Beard wearing among the hipster subculture has become a signpost of everything ironic and cool, even while a beard is hardly a sign of rebellion when everybody has one. As Hal Neidzviecki wrote in his 2008 book, Hello, I’m Special, "…Non-conformity is now the accepted norm of society...Individuality is the new conformity."

On the other hand, beards can be a good thing, at least according a study from the University of Southern Queensland as quoted in an article in the World Observer. The study found that beards block 90 to 95 percent of UV rays, thereby slowing the aging process and reducing the risk of skin cancer. As for asthma, the study suggests that pollens and dust will get stuck "in that lustrous facial hair." The study also says that "all that hair retains moisture and protects against the wind, keeping you looking young and fresh-faced. What’s more, shaving is usually the cause of ingrown hairs and bacterial infections that lead to acne."

So what will it be—beard, stubble, or clean-shaven? And what about men like me who can’t seem to grow anything except the now defunct and thoroughly out of fashion ‘stache? Shocking but true, a facial toupee may be the only answer!

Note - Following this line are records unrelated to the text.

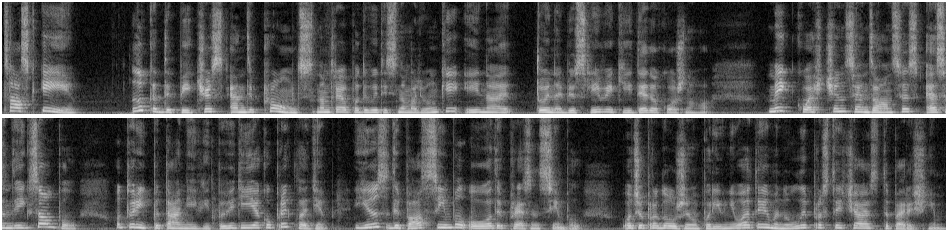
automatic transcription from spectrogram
Task E. Look at the pictures and the prompts. Нам треба подивитись на малюнки і на той набір слів, який йде до кожного. Make questions and answers as in the example. Утворіть питання і відповіді, як у прикладі. Use the past simple or the present simple. Отже, продовжуємо порівнювати минулий простий час з теперішнім.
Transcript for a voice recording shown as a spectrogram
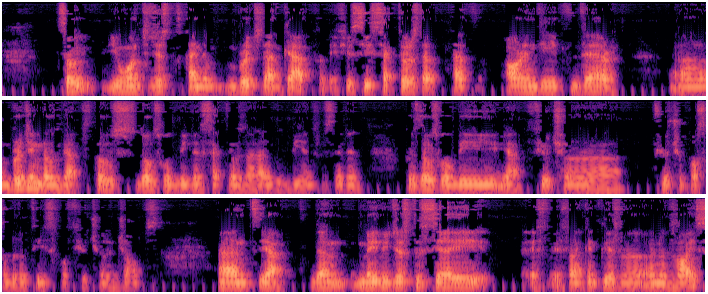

You see him everywhere: on a bike, walking with a knapsack, on trains, walking along the highway. Years ago he would have been a hitchiker; today he is likely to take Greyhound (to Wildwood, NJ) or the Mega bus to New York. He probably has a drug habit of some kind. An ex-wife or girlfriend and maybe a baby (who lives with the ex-girlfriend). His story is still evolving. Any day now he will shave off the beard.